As others here have said, I would book an online or telephone appointment with Dr Freeman to get an independent, unbiased opinion. There are also many more medicines available to the ones the NHS can offer and I believe the advise from Dr F superior to NHS advise as the latter are restricted by budget and bureacracy.
You may well get an offer of treatment here for your brother, but I would still advise Dr F's second opinion as to the best options as back up, if not the best course of action to help him back to good health. My story is an unusual one one. If I had been treated by NHS I would have surely failed the treatment as I was one of a small % to have a slow response and would not have been offered the treatment duration or medicines that finally cleared the virus for me.
I feel it's always best to know all your options and therefore make an informed decision as to which path to take. If you take the NHS route, they may restrict recommended treatment length, so you can add a top-up IF needed. (as I did) . I strongly feel this is something that needs to be shared.
I don't see any need whatsoever in these times to accept a treatment plan that involves Interferon, Are they still actually using this? I do hope not.
Anyway, rest assured, you are in the right place to get the very best independent advise possible and the support of a really genuine and caring community too. If accessing the medicines this way, my opinion is, it is essential you do so through a tried and trusted supply chain that also offers medical support and advise throughout treatment as they do here. Personally, I also would go for licensed generic medicines as the best option too, (although others here may have a different view on that) which FixHepC have access to.

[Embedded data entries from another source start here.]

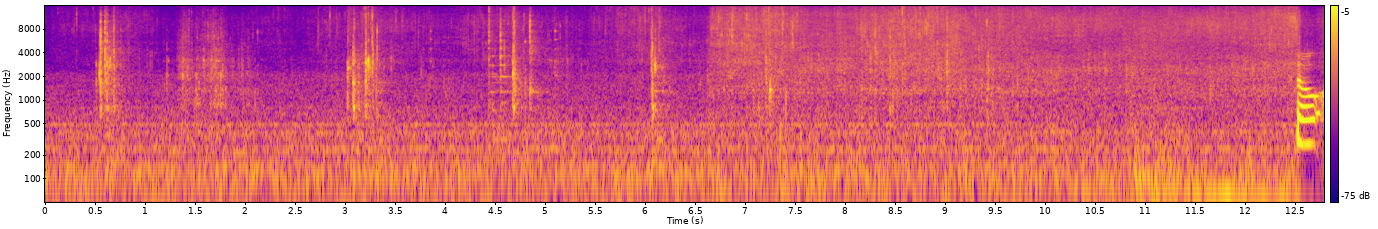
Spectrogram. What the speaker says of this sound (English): So let's go ahead now and place our mussels in the pan.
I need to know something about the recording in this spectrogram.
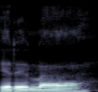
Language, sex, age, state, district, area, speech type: Bodo, male, 30-45, Assam, Kokrajhar, rural, spontaneous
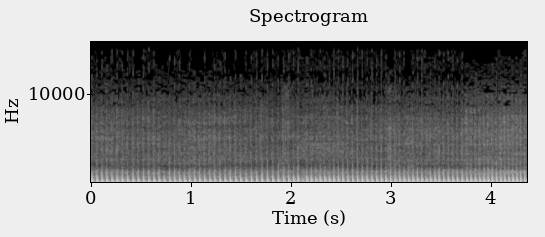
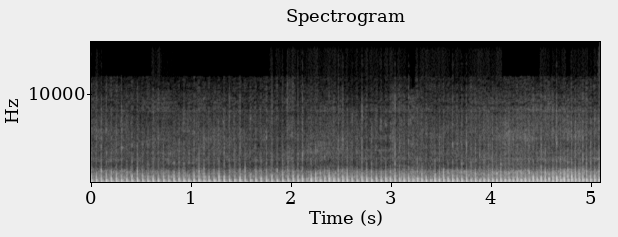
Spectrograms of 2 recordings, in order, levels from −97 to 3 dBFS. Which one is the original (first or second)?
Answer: first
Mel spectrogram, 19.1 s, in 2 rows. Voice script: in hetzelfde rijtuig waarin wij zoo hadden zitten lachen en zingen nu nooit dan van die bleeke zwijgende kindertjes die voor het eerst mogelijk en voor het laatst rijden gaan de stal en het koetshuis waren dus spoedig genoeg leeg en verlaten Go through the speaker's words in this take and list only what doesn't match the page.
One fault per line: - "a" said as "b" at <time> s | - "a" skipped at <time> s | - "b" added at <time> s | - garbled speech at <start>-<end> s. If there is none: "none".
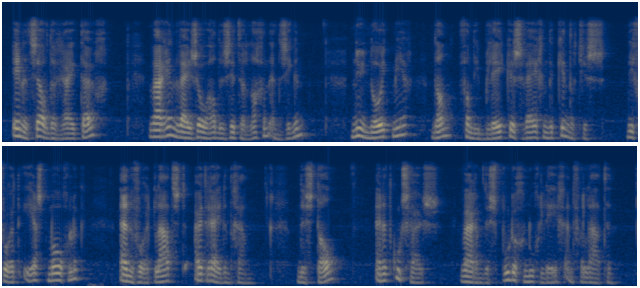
- "meer" added at 5.8 s
- "uit" added at 12.4 s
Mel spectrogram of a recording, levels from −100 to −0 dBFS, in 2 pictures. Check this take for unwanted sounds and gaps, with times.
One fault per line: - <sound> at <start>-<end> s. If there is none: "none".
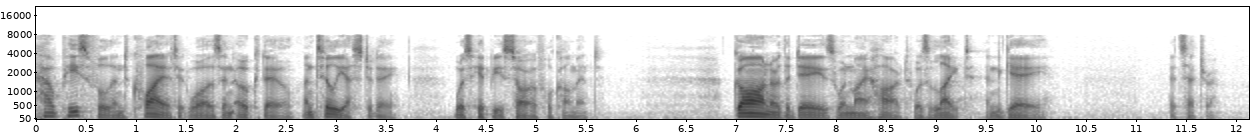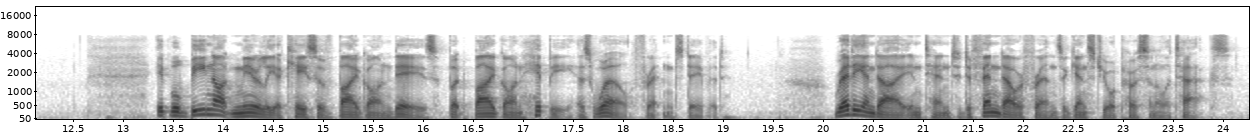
none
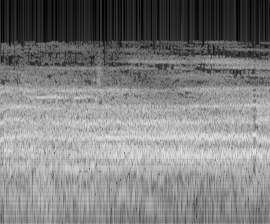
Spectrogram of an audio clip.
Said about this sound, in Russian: Конечно, когда кричит юрловский, все петухи затихают. Это мощный, сильный петух.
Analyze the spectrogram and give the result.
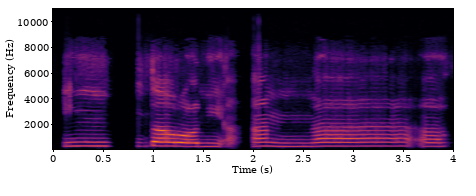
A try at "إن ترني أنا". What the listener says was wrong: আনা আনাতে মাদ হবে না হ্যাঁ আনাতে মাদ হবে না এইখানে এই আনাতে মাদ হবে না ঠিক আছে আনা মুতাকাল্লিম মাদ নেই আচ্ছা তো এখানে একটা রুলস আছে আমরা এর আগেও বলেছি যেমন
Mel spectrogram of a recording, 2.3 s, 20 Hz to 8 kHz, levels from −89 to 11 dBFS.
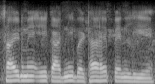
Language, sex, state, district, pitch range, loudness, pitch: Hindi, male, Uttar Pradesh, Lucknow, 140-155 Hz, -15 LUFS, 150 Hz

I do hope I'm not bombarding you with info, it is a compkex disease and I wish you all the very best for getting your brother the treatment he needs and if I can be of any advise re NHS please feel welcome to PM me (unofficial as yet) patient advocate for UK patients seeking treatment via the generic route.
Warm wishes, LG.
GT1a Dec14 F2/8.7 VL 900000-2.5M
Jan16 Hepcivir-L MonkMed/Redemption
Baseline: VL 913575 Alt 76 Platelets low
Wk2 VL1157 Alt 23
DET Wk 8 VL 32 Alt19 'In the slow lane'
June16 Fibro 5.7 F0/1 LIF 1.5
Wk 11 VL<12 Alt 13 Det/Unq
Extending tx 12 wks Mylan Sofo/Dac MonkMed
Wk 14 VL <12 Det/Unq
Wk 16 VL UNDETECTED
Wk 22 + 4 Wks Sunprevir FixHepC
Wk 24 UNDETECTED Alt 13
Wk 12 post tx SVR12 Wk 26 SVR24
Thank-you Tim, Dr Debasis @ MonkMed & Dr Freeman @ Fix HepC
Hi , another UK one here.
When I was diagnosed the doctor who made a referral to hepatologist was kind enough to give the department a call and speak to someone from the team re options, wait times, and doctors. In that first phone call on the day of diagnosis someone from hepatology mentioned fixhepc as an option so it is already known and accepted by NHS consultants here. Then I seen one of the doctors privately and they agreed fixhepc route was the best in my circumstances. So it is not "either/or", they work in synergy and they monitored me while on treatment.
London girl, I got my not detected quite late as well , at the end of the first course so now I am on second one as you were.
Diagnosed September 2016.
ALAT in 40s.
VL 460 000
Start of treatment 18/10/16
Wk 2 VL 145
Wk 4 VL detected unquantifiable
Wk 8 VL detected unquantifiable
Wk 12 undetected
week 30 after eot - undetected